The New England Patriots defeated the Los Angeles Rams this past Sunday in a knock-down, drag-out, snail of a Super Bowl. Say what you will about the entertainment quality of Super Bowl LIII, half-time performance and all, but the shots of Atlanta’s world-class Mercedes-Benz stadium got us excited thinking about stadium design and the fan experience!
Perhaps the most impressive aspect of the stadium is the cycling, retractable roof that allows natural light to make its way inside when desired and keeps harsh Atlanta weather away when necessary. Completed less than two year ago, the Mercedes-Benz stadium is a great example of how modern architecture has found its way into the sporting world.

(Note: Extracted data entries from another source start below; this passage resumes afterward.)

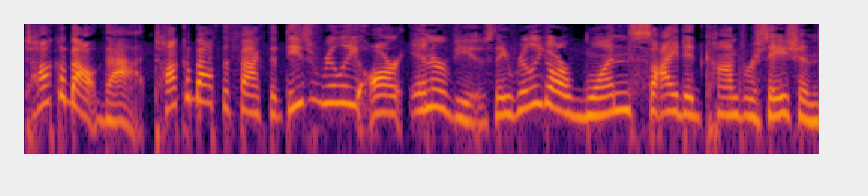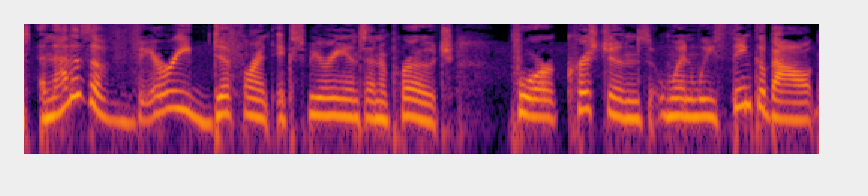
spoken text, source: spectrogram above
talk about that. Talk about the fact that these really are interviews. They really are one-sided conversations, and that is a very different experience and approach for Christians when we think about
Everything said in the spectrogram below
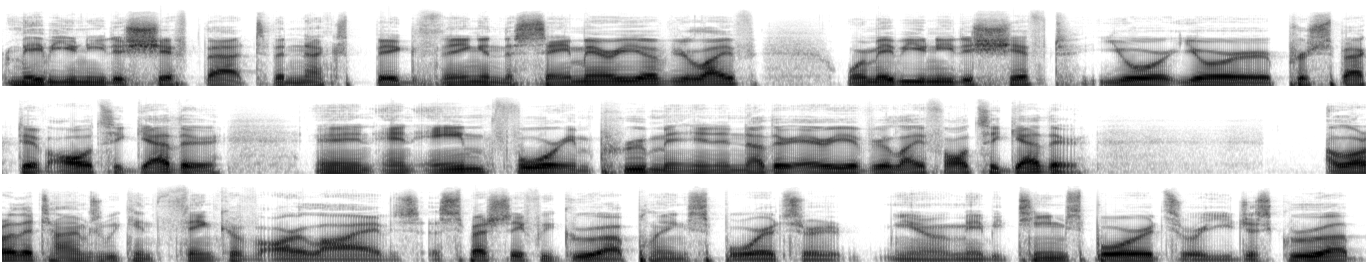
maybe you need to shift that to the next big thing in the same area of your life or maybe you need to shift your your perspective altogether and and aim for improvement in another area of your life altogether a lot of the times we can think of our lives especially if we grew up playing sports or you know maybe team sports or you just grew up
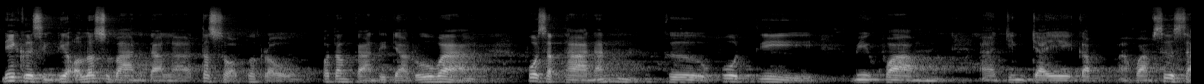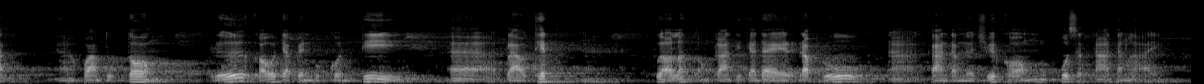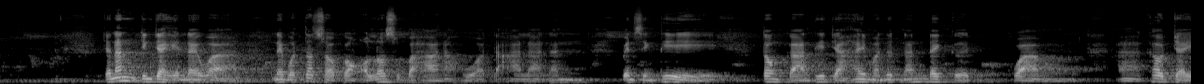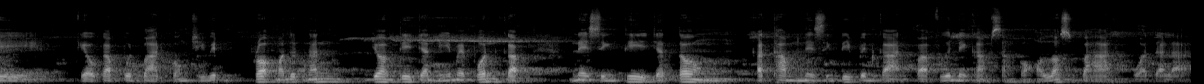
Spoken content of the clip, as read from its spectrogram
นี่คือสิ่งที่อัลลอฮฺสุบฮานาตาลาทดสอบพวกเราก็ต้องการที่จะรู้ว่า ผู้ศรัทธานั้นคือผู้ที่มีความจริงใจกับความซื่อสัตย์ความถูกต้อง หรือเขาจะเป็นบุคคลที่กล่าวเท็จ เพื่ออัลลอฮ์ต้องการที่จะได้รับรู้การดำเนินชีวิตของผู้ศรัทธาทั้งหลาย ฉะนั้นจึงจะเห็นได้ว่าในบททดสอบของอัลลอฮฺสุบฮานะฮัวตาลานั้นเป็นสิ่งที่ต้องการที่จะให้มนุษย์นั้นได้เกิดความเข้าใจเกี่ยวกับบทบาทของชีวิต เพราะมนุษย์นั้นย่อมที่จะหนีไม่พ้นกับ ในสิ่งที่จะต้องกระทำในสิ่งที่เป็นการฝ่าฝืนในคำสั่งของอัลลอฮฺสุบฮานะฮุวาตาลา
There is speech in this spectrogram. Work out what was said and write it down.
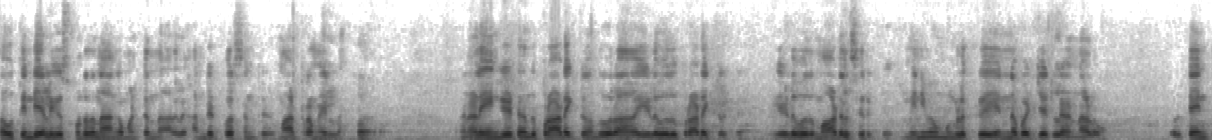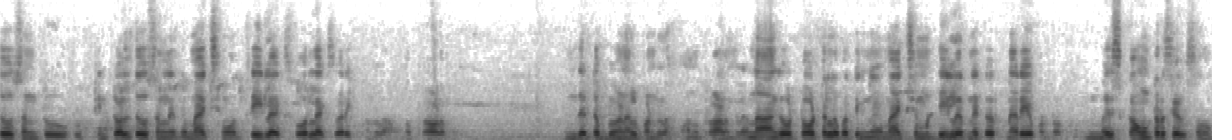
சவுத் இந்தியாவில் யூஸ் பண்ணுறது நாங்கள் மட்டும்தான். அதில் ஹண்ட்ரட் பர்சன்ட் மாற்றமே இல்லை. அதனால் எங்ககிட்ட வந்து ப்ராடக்ட் வந்து ஒரு எழுபது ப்ராடக்ட் இருக்குது எழுபது மாடல்ஸ் இருக்குது மினிமம் உங்களுக்கு என்ன பட்ஜெட்டில் வேணாலும் ஒரு ten thousand to fifteen twelve தௌசண்ட்லேருந்து maximum three lakhs four lakhs வரைக்கும் பண்ணலாம். ஒன்றும் ப்ராப்ளம் இல்லை. இந்த டப் வேணாலும் பண்ணலாம் ஒன்றும் ப்ராப்ளம் இல்லை. நாங்கள் ஒரு டோட்டலாக பார்த்தீங்கன்னா மேக்ஸிமம் டீலர் நெட்வொர்க் நிறைய பண்ணுறோம் இந்த மாதிரி கவுண்டர் சேல்ஸும்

We’re highlighting a few trends happening in some of the world’s premier sporting arenas that we believe are going to be mainstays in the future of the stadium experience:
1. Opening box and suite seats
Sitting in the box has always been considered a luxury experience and a way to watch the game from the perfect vantage point. However, for a long time there was a trade-off involved in viewing the game from an elevated, closed-off box: it’s difficult to pick up on all of the sensory details involved in a sporting event. But this is no longer a necessary trade-off in many stadiums; it’s a decision of the viewer.
By incorporating sliding or folding glass walls as the field-facing exterior to box office seats, stadiums can transform exclusive, noise-void glass rooms into grand, al fresco seating. A popular choice for architects working on this kind of project is the NanaWall HSW60 because, due to its minimal sightlines, it provides optimum viewing of game play whether open or closed.
NanaWall systems has a long list of new and renovated NFL stadiums it resides in, including the homes of the Carolina Panthers, Minnesota Vikings, New York Giants/Jets, and Philadelphia Eagles. Sports parks outside of the NFL are also installing NanaWall, including the neighbors of the Falcons’ Mercedes-Benz stadium; the Atlanta Braves’ SunTrust Park.
2. Expanding screens
Stadium architects are pushing the limits with their massive, hanging Jumbotrons and the competition for largest screen display just seems to keep growing. Screens have always had a place in arenas because they play a key role in keeping attendees up to speed in fast-paced games. As the size of arenas continue to escalate and some seats get further from the game, the importance of screens strengthen. This trend seems to be primarily held in NFL stadiums; a place where bigger is better.
3. Lighting with LED
In this age, sustainability needs to be an important consideration for architects, and stadium architecture is no exception. A lot of energy is needed to illuminate a sports game for 3+ hours, and replacing old light systems with LED lights is a way to cut down on energy costs. Lucky enough, LED lights are also a perfect match for entertainment events because they can enhance the presentation of the game. “The NFL’s two newest stadiums and host sites for the Super Bowls LII and LIII were both built with LED lights,” and it wouldn’t be a surprise if future NFL stadiums adopted them as well.
4. Investing in food quality
People can stream any game they’d like on Hulu without coughing up too much money, so organizations are in a frenzy to attract fans to get off their couch and to the stadium. One way they’re doing so is by creating a positive culinary experience. Recently ballpark food has been under attack and, while many don’t want to see their classic hot dogs and hamburgers disappear, a change is coming. In order to strengthen the case for a fan to attend a game and spend good money on stadium food, the quality and selection look to improve.
The Merecedes-Benz stadium was packed with over 70,000 fans, most of whom were from out of town and hoped to see their teams win. No doubt some left disappointed with the outcome and gameplay, but hopefully Mercedes-Benz stadium made it a great experience to attend Super Bowl LIII regardless of the result!
And it seems worth mentioning that ever since this year’s Super Bowl champions, the New England Patriots, incorporated an 18 panel NanaWall HSW60 system into Gillette Stadium in 2015, they’ve enjoyed a 33-5 record at home. To the rest of the NFL and teams trying to gain that home field advantage, direct your stadium architects towards NanaWall’s Sports Venue application here!
Questions about stadium design with NanaWall opening glass walls? Send us an email at firstname.lastname@example.org